The family of four was driven from their home after a bus-size mass of rock fell and became embedded in the side of their house on Dec. 12. One of the rocks narrowly missed eight-year-old Jacob as he was sleeping.
Residents from Langford and across the region stepped up with financial support and a temporary home, but the family still finds itself wedged between a rock and you know what.
Despite initial indications the rockface would be quickly stabilized with cement and steel rods, work to fix their house has ground to a halt and the legal process is moving at a crawl. Home insurance won’t cover repairs, pitting the family in a legal battle with their neighbour living above the rockface, the City of Langford and the geotechnical firm that originally signed off on the subdivision.
“It’s not going well. Everyone is waiting for everyone else to make a move,“ said Suzanne Renauld, Jacob’s mom. “We’ve got nothing fixed. We want to remove the rock. It’s like things are at a stalemate in chess game, but everyone forgets there is a family involved.”
The legal process is expected to take years. Renauld said she and her husband Yvan Sylvestre expected that in the meantime, the towering rockface would be remediated and they’d be able to repair the house, and move back in.
It’s unclear when that will happen, if ever. In January, a Victoria-based geotechnical firm initiated a program that involved installing photo stations on the rockface and monitors that detect rock shifting apart.
From the outset, the company said in a report that the remaining rockface “is likely to experience brittle, sudden failure with few or no warning signs” and could “fail catastrophically at any time.”
On Feb. 18, the company noticed a large fracture, about 50 millimeters wide and 1.2 metres long in the upper part of the rock. The report said its unclear if the rock is moving, but the engineers expect the upper rock slab will eventually topple over.
“The geotechnical company is worried about working there due to safety concerns,” Renauld said. “It’s just a matter of time, but they think it will topple. We think if there is that much potential for danger, someone would act quicker.”

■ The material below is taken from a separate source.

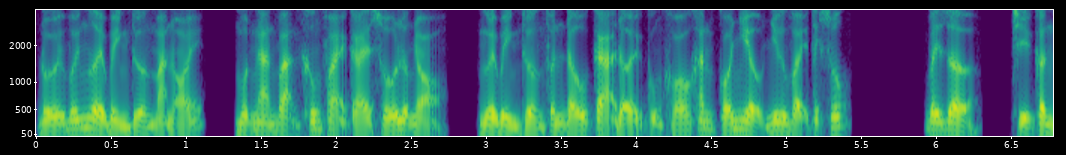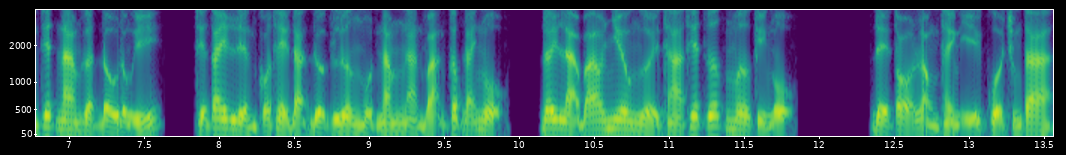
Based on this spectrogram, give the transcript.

Renauld also noted that one of the opposing lawyers suggested that speeding up the legal process wasn’t necessary due to the “family being taken care of by the community.”
“I almost fell out of my seat when I read that,” she said. “I couldn’t believe they are using the charity of the community against us. At this point I don’t want to take offers for fear of holding up a resolution.”
The family has been living in a home in the Luxton area donated by the Victoria Shamrocks lacrosse organization, but they’ll be moving out in April. They’ve managed to rent a home in their old neighbourhood, and, Renauld noted, will still be paying the mortgage on a house they are forbidden to live in.
“We’re still told the house is salvageable. We have to take on fixing the house and then sue (the neighbour) for damages,” she said. “We can’t do that until someone remediates the wall and secures the rock.”
Langford Mayor Stew Young agreed that it's unacceptable rock is still sitting embedded in the home. He said the process is moving far too slow and that City staff have been asked to communicate to the geotechnical firm that signed off on the original development that it take responsibility for remediating the wall.
“I’m frustrated too. I expected the work to move faster on compassionate grounds for the family,” Young said. “It can’t left to sit there forever with everyone pointing fingers at each other. Clearly the engineers who signed off (on the development) and the property owner of the rock have got to take ownership. This is what insurance is for.”
In December, Renauld’s husband Yvan Sylvestre told the Gazette and other media organizations that he had warned the neighbours and Langford that rocks had occasionally fallen from above his house and he was worried about the stability of the rockface.
Renauld said her two young son don’t understand why they can’t move home.
“There are engineering solutions. It could have been done a year ago, it could have been done eight years ago. It certainly needs to be done now.”